Everything from the line containing "Enter the transcript for this spectrogram." to the end of the listing, both included, should be returned exactly, apart from the pictures.

*MATERIAL SHOWN*.
_____
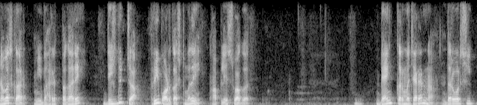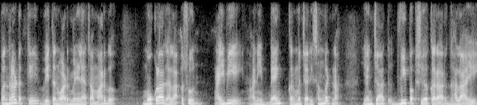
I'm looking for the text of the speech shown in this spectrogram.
नमस्कार मी भारत पगारे देशदूतच्या फ्री पॉडकास्टमध्ये आपले स्वागत. बँक कर्मचाऱ्यांना दरवर्षी पंधरा टक्के वेतनवाढ मिळण्याचा मार्ग मोकळा झाला असून आय बी ए आणि बँक कर्मचारी संघटना यांच्यात द्विपक्षीय करार झाला आहे.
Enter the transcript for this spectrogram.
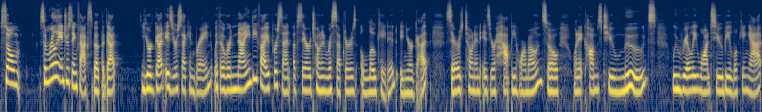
So, some really interesting facts about the gut. Your gut is your second brain, with over 95% of serotonin receptors located in your gut. Serotonin is your happy hormone. So, when it comes to moods, we really want to be looking at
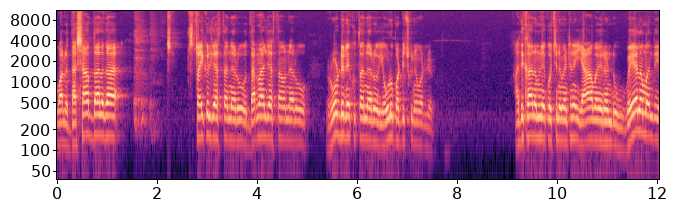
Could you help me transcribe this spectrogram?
వాళ్ళు దశాబ్దాలుగా స్ట్రైకులు చేస్తున్నారు ధర్నాలు చేస్తూ ఉన్నారు రోడ్డు నెక్కుతున్నారు ఎవడు పట్టించుకునేవాడు లేడు. అధికారంలోకి వచ్చిన వెంటనే యాభై రెండు వేల మంది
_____
*RESULT OF THE EXERCISE*.
Enter the transcript for this spectrogram.
So, some really interesting facts about the gut. Your gut is your second brain, with over 95% of serotonin receptors located in your gut. Serotonin is your happy hormone. So, when it comes to moods, we really want to be looking at
Could you help me transcribe this spectrogram?
వాళ్ళు దశాబ్దాలుగా స్ట్రైకులు చేస్తున్నారు ధర్నాలు చేస్తూ ఉన్నారు రోడ్డు నెక్కుతున్నారు ఎవడు పట్టించుకునేవాడు లేడు. అధికారంలోకి వచ్చిన వెంటనే యాభై రెండు వేల మంది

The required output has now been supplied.